Helle is the newest tutor at The Literacy and Language Center and an avid Harry Potter fan. If you enjoy this post, stay tuned for more!

Here at the Language and Literacy Center, parents ask us this question all the time.  Graphic novels have not traditionally been seen as “legitimate” reading material and some parents understandably worry that they are not “serious” enough to count as reading.  

Yet, graphic novels offer many benefits to young readers, which is why we wholeheartedly support them.  In fact, we keep several graphic novels on our bookshelves—well, we try to, but they’re borrowed again as soon as they’ve been returned!

Benefits of Reading Graphic Novels


monster-1524001_1920They get kids reading!  

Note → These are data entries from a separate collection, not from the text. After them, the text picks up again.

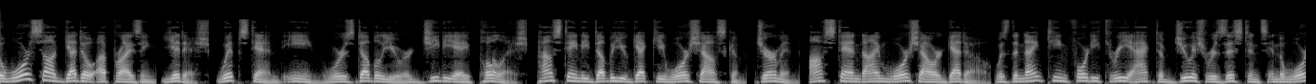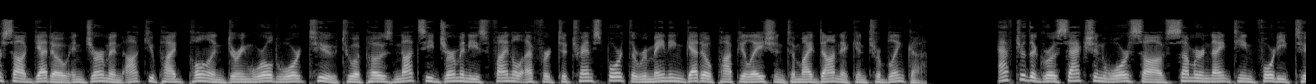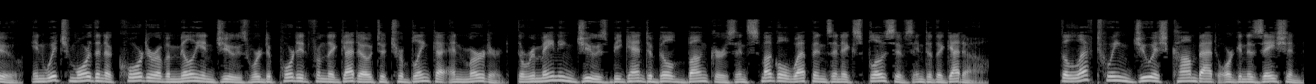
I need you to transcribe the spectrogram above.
The Warsaw Ghetto Uprising Yiddish, Wipstand een w or GDA Polish, Powstanie w Getki Warszawskim, German, Aufstand im Warschauer Ghetto was the 1943 act of Jewish resistance in the Warsaw Ghetto in German-occupied Poland during World War II to oppose Nazi Germany's final effort to transport the remaining ghetto population to Majdanek and Treblinka. After the Grossaktion Warsaw of summer 1942, in which more than a quarter of a million Jews were deported from the ghetto to Treblinka and murdered, the remaining Jews began to build bunkers and smuggle weapons and explosives into the ghetto. The left-wing Jewish Combat Organization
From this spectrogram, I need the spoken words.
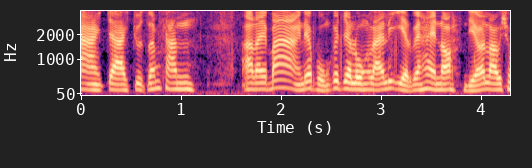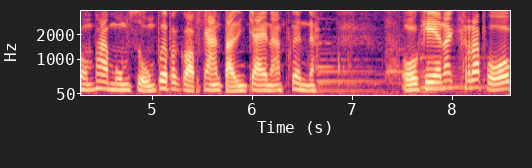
ห่างจากจุดสำคัญอะไรบ้างเดี๋ยวผมก็จะลงรายละเอียดไว้ให้เนาะเดี๋ยวเราชมภาพมุมสูงเพื่อประกอบการตัดสินใจนะเพื่อนนะโอเคนะครับผม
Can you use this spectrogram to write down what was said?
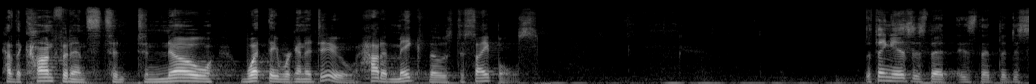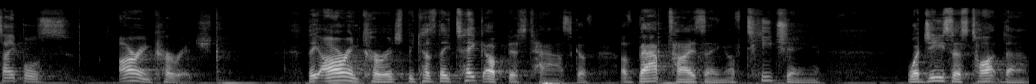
have the confidence to, to know what they were going to do, how to make those disciples? The thing is, is that, is that the disciples are encouraged. They are encouraged because they take up this task of, of baptizing, of teaching what Jesus taught them.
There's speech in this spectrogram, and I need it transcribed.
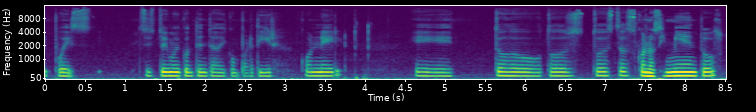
y pues estoy muy contenta de compartir con él eh, todo, todos, todos estos conocimientos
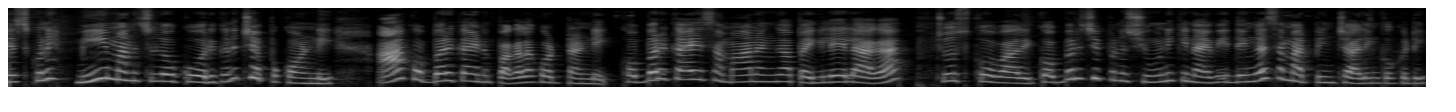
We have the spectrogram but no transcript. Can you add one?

One of the best ways for a student to improve his or her reading skills is…to read!  Anything that engages your child and gets him or her in front of a book is great by us and just as beneficial as reading any other type of text.  And, as Amy Mascot says in this post for the Scholastic Parent blog, graphic novels are rich in text, plot, characters, and conflict, just like any other novel.




They’re inclusivezap-1601678_1920

Graphic novels are fabulous for all readers, but they can be particularly great for readers with learning differences.  According to this post by Kyle Redford for our friends at the Yale Center for Dyslexia and Creativity, graphic novels are wonderful for readers with dyslexia because “they offer dyslexic readers several different cues to the story…to help decipher meaning.”  Furthermore, using context to decipher unknown words is a skill from which all students benefit.


pow-1601674_1920They can lead to writing practice

Kids love making their own comic books.  And while they’re making them, even though they don’t realize it, they’re practicing letter formation, spelling, and punctuation—and they’re thinking about character, plot and transitions.  The skills students use while making their own comic books can transfer to many other kinds of writing.

They’re great for thinking and talking about picturing

One of the most important skills readers use to understand and remember text is that of visualizing, or picturing while reading.  This skill is also what makes reading so fun!  It’s so important that we offer an entire program teaching our students how to picture.  

Graphic novels can be a great way to start a conversation with your child about the pictures they make when they read—to make sure they are picturing or to help them assess their own pictures.  It’s also helpful for us when we talk with our students about what their pictures look like—especially abstract ideas like feelings (“hurt,” “confused,” “hopeful”), sensations (“spicy!”), or seasons.  Reading graphic novels with these concepts in them can help students learn how to visualize them when they encounter them in text unaccompanied by a picture.


Graphic Novels We Recommend


Most Popular at the LLC

The “Most Wanted” graphic novels on our bookshelves are three books by the same (Bay Area!) author, Raina Telgemeier: Smile, Sisters, and Drama.  Telgemeier’s third graphic novel, Ghosts, came out September 13th and was featured in a recent NPR story.   

  • Smile and Sisters are autobiographical graphic novels about Raina’s experience losing her two front teeth in middle school and about learning to get along with her sister, respectively.  

  • Drama is the story of the protagonist, Callie’s, quest to create the perfect set for her middle school play.  

All three books perfectly capture the middle school experience, with all of its emotional angst and social turmoil, with engaging, colorful, and funny pictures.  

  • Ghosts takes a more serious turn, as characters Catrina and Maya move to a haunted Northern California town as part of a treatment for Maya’s cystic fibrosis.  The two girls look for ghosts and confront their own questions about mortality.


Other Popular Graphic Novels at the LLC

  • El Deafo by Cece Bell.  The story is based on Bell’s own experiences with hearing loss and having to wear a large hearing aid at a young age.  In the graphic novel, however, Cece is able to become “El Deafo, Listener For All,” a superhero!  


More Recommendations

Here’s a list for the best graphic novels for children from ilovelibraries (an intiative of the American Library Association).  The list is broken down by age.

And here’s a list from the Young Adult Library Services Association for great graphic novels for teens.  The list is broken into fiction and non-fiction.

What’s your favorite graphic novel for children and teens?  Let us know in the comments!